━━ Exercise input ━━

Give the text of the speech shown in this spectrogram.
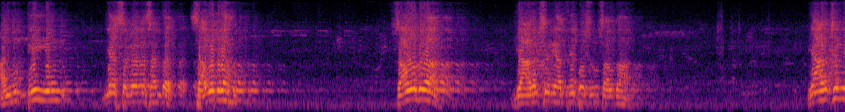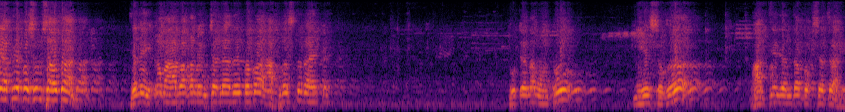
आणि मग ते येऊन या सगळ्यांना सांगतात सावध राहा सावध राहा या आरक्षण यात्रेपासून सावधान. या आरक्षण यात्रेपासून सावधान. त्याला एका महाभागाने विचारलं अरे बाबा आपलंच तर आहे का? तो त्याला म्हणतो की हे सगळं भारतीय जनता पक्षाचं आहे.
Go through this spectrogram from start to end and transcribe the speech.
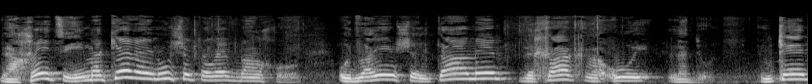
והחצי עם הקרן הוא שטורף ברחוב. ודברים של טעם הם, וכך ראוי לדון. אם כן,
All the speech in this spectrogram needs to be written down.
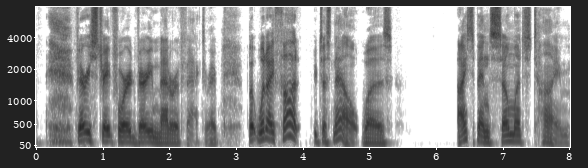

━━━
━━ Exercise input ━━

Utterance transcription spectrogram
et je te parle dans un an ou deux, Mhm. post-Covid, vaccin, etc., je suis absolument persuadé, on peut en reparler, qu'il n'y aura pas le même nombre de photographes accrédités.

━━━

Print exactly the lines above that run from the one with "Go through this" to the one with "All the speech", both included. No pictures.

Go through this spectrogram from start to end and transcribe the speech.
והחצי עם הקרן הוא שטורף ברחוב. ודברים של טעם הם, וכך ראוי לדון. אם כן,
All the speech in this spectrogram needs to be written down.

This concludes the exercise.